(As The Sarasota News Leader reported in its Jan. 27 issue, starting this month, the county website will begin hosting most of the legal notices that the county had been publishing in newspapers. The goal of the creation of the new webpages is to save money, county staff and the board members themselves have emphasized.)

Rissler put the revised copy of the resolution on an overhead screen, so all of the commissioners and anyone else in the chambers in the R.L. Anderson Administration Center in Venice could see it.

The only other question Rissler fielded from a commissioner came from Detert, who asked whether the two ESLOC seats reserved for students in the STAR program were filled.
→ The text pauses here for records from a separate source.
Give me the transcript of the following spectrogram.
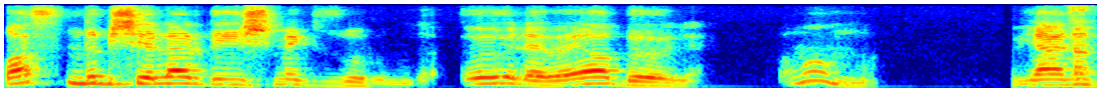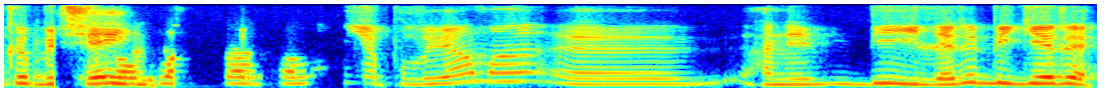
Boston'da bir şeyler değişmek zorunda. Öyle veya böyle. Tamam mı? Yani Takı bir şey toplantılar falan yapılıyor ama e, hani bir ileri bir geri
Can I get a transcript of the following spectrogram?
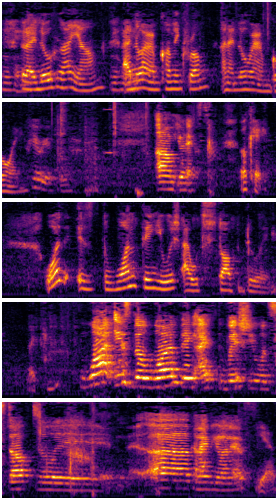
Mhm. that I know who I am, I Mhm. know where I'm coming from, and I know where I'm going. Period. Um, you're next. Okay. What is the one thing you wish I would stop doing? Like, What is the one thing I wish you would stop doing? Uh, can I be honest? yes.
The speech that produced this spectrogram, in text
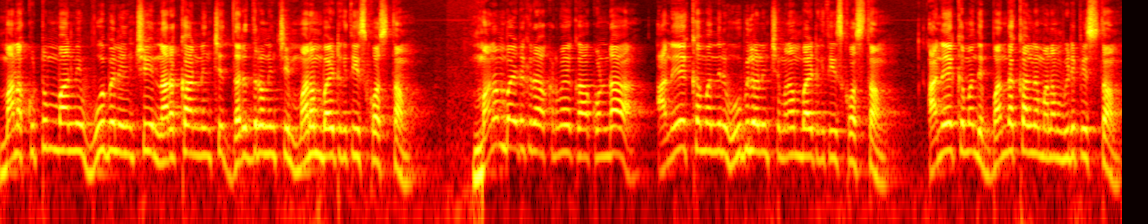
మన కుటుంబాన్ని ఊబి నుంచి నరకాన్ని నుంచి దరిద్రం నుంచి మనం బయటకు తీసుకొస్తాం. మనం బయటకు రావడమే కాకుండా అనేక మందిని ఊబిలో నుంచి మనం బయటకు తీసుకొస్తాం. అనేక మంది బంధకాలను మనం విడిపిస్తాం.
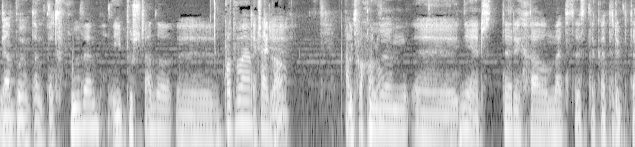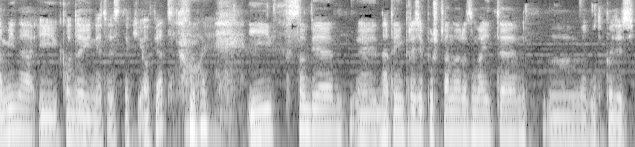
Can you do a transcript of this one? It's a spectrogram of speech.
ja byłem tam pod wpływem i puszczano. Pod wpływem czego? Alkoholu? Wpływem, y, nie, 4-HOMET to jest taka tryptamina i kodeiny to jest taki opiat. I w sobie y, na tej imprezie puszczano rozmaite, y, jakby to powiedzieć,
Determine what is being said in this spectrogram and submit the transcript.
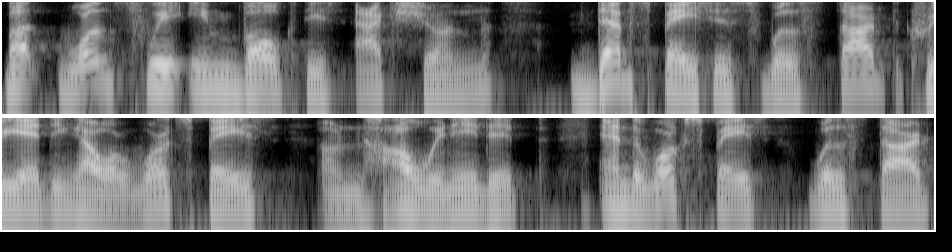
But once we invoke this action, DevSpaces will start creating our workspace on how we need it, and the workspace will start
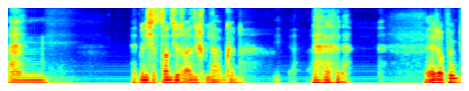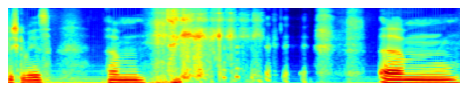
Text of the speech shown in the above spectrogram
Ähm, Hätten wir nicht das 20.30 Uhr Spiel haben können. er ist auch pünktlich gewesen. Ähm, ähm,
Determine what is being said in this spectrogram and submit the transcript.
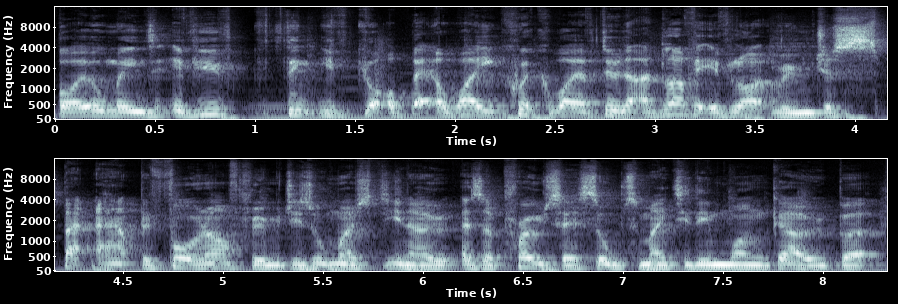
by all means, if you think you've got a better way, quicker way of doing it, I'd love it if Lightroom just spat out before and after images almost, you know, as a process automated in one go. But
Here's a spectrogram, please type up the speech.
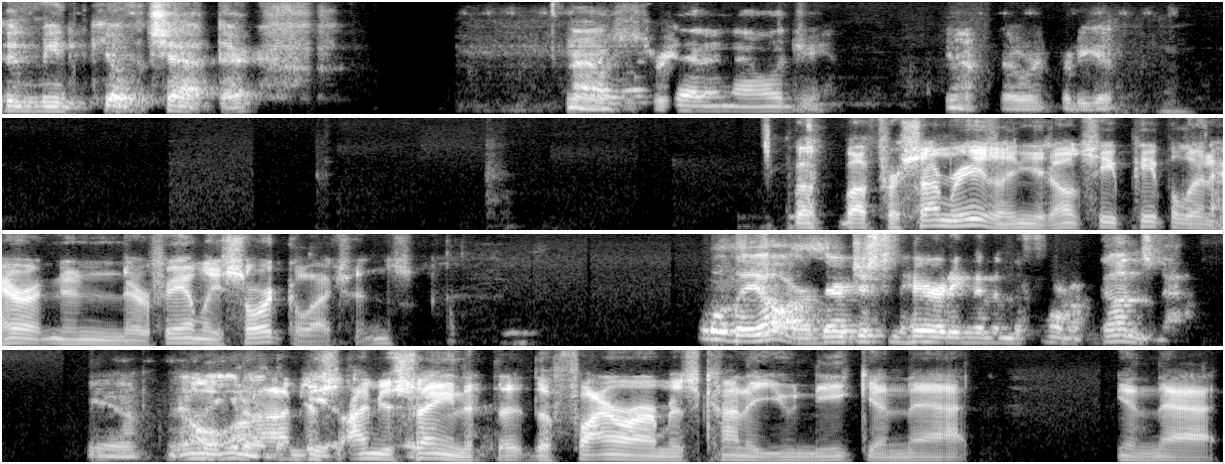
Didn't mean to kill the chat there. No, I I was just like reading. that analogy. Yeah, that worked pretty good. But but for some reason, you don't see people inheriting their family sword collections. Well, they are. They're just inheriting them in the form of guns now. Yeah. And, No, you know, I'm just I'm just saying that the, the firearm is kind of unique in that in that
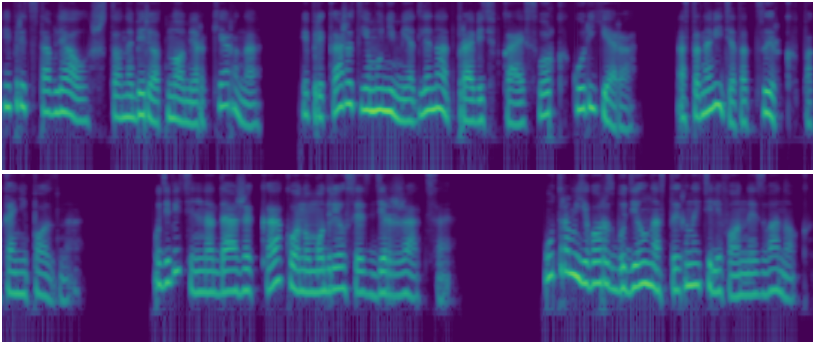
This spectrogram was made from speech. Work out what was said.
и представлял, что наберет номер Керна и прикажет ему немедленно отправить в Кайсворк курьера, остановить этот цирк, пока не поздно. Удивительно даже, как он умудрился сдержаться. Утром его разбудил настырный телефонный звонок.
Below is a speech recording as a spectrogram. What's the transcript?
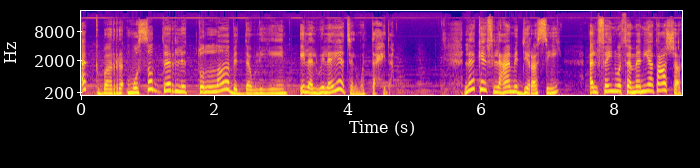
أكبر مصدر للطلاب الدوليين إلى الولايات المتحدة. لكن في العام الدراسي 2018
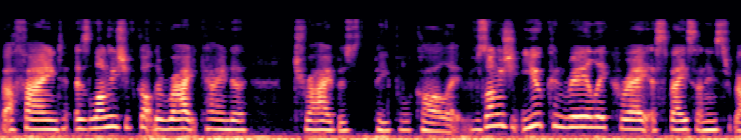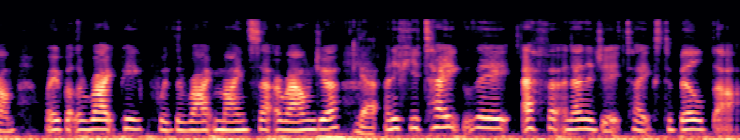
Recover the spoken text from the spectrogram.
but i find as long as you've got the right kind of tribe as people call it as long as you, can really create a space on instagram where you've got the right people with the right mindset around you Yeah. and if you take the effort and energy it takes to build that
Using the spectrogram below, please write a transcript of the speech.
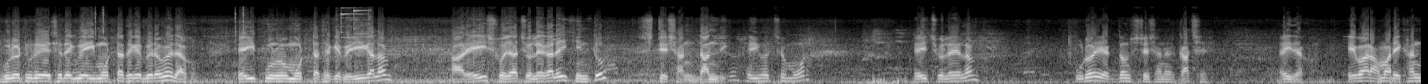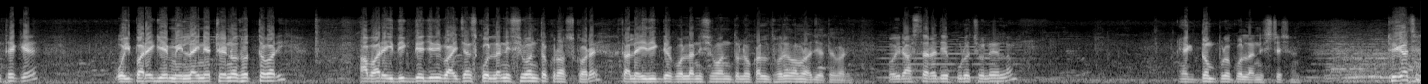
ঘুরে টুরে এসে দেখবে এই মোড়টা থেকে বেরোবে, দেখো। এই পুরো মোড়টা থেকে বেরিয়ে গেলাম। আর এই সোজা চলে গেলেই কিন্তু স্টেশন, ডান দিক। এই হচ্ছে মোড়। এই চলে এলাম পুরোই একদম স্টেশনের কাছে। এই দেখো, এবার আমার এখান থেকে ওই পারে গিয়ে মেন লাইনের ট্রেনও ধরতে পারি। আবার এই দিক দিয়ে যদি বাই চান্স কল্যাণী সীমান্ত ক্রস করে, তাহলে এই দিক দিয়ে কল্যাণী সীমান্ত লোকাল ধরেও আমরা যেতে পারি। ওই রাস্তাটা দিয়ে পুরো চলে এলাম। একদম পুরো কল্যাণী স্টেশন। ঠিক আছে?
Rissler said they were.

With no other questions or discussion, Commissioner Moran made the motion to approve the new version of the resolution, and Commissioner Joe Neunder seconded it.

“I think it’s incredibly clear what the intent of [the ESLOC] is,” Moran said.

The motion then passed unanimously.

Reaffirming the goal for the 2023 fiscal year

Almost exactly two weeks later, Miller, chair of the ESLOC, appeared before the commissioners during their regular meeting on Jan. 31 to deliver the annual report for the advisory committee.

A copy of the report was included in the agenda packet, as well. The document pointed out that it covered the period of Dec. 6, 2021 through Dec. 1, 2022.

Under the heading Actions, Motions and Outcomes, one item said, “April 7, 2022 — Moved to direct chair and staff to meet individually with the members of the Sarasota County commission to provide rationale why ESLOC members should be able to comment on all environmentally sensitive lands within Sarasota County.”

Then, under the heading ESLOC Focus for Fiscal Year 2023, which began on Oct. 1, 2022, an item said, “Amend ESLOC purview to include all County environmental lands.”

During his presentation to the board members on Jan. 31, Miller noted that goal as he showed them PowerPoint slides. “We continue to think that’s important to explore,” Miller said.

When he completed his remarks, he asked whether anyone had questions of comments for him.

None of the commissioners did.

“Great job,” Chair Cutsinger told Miller.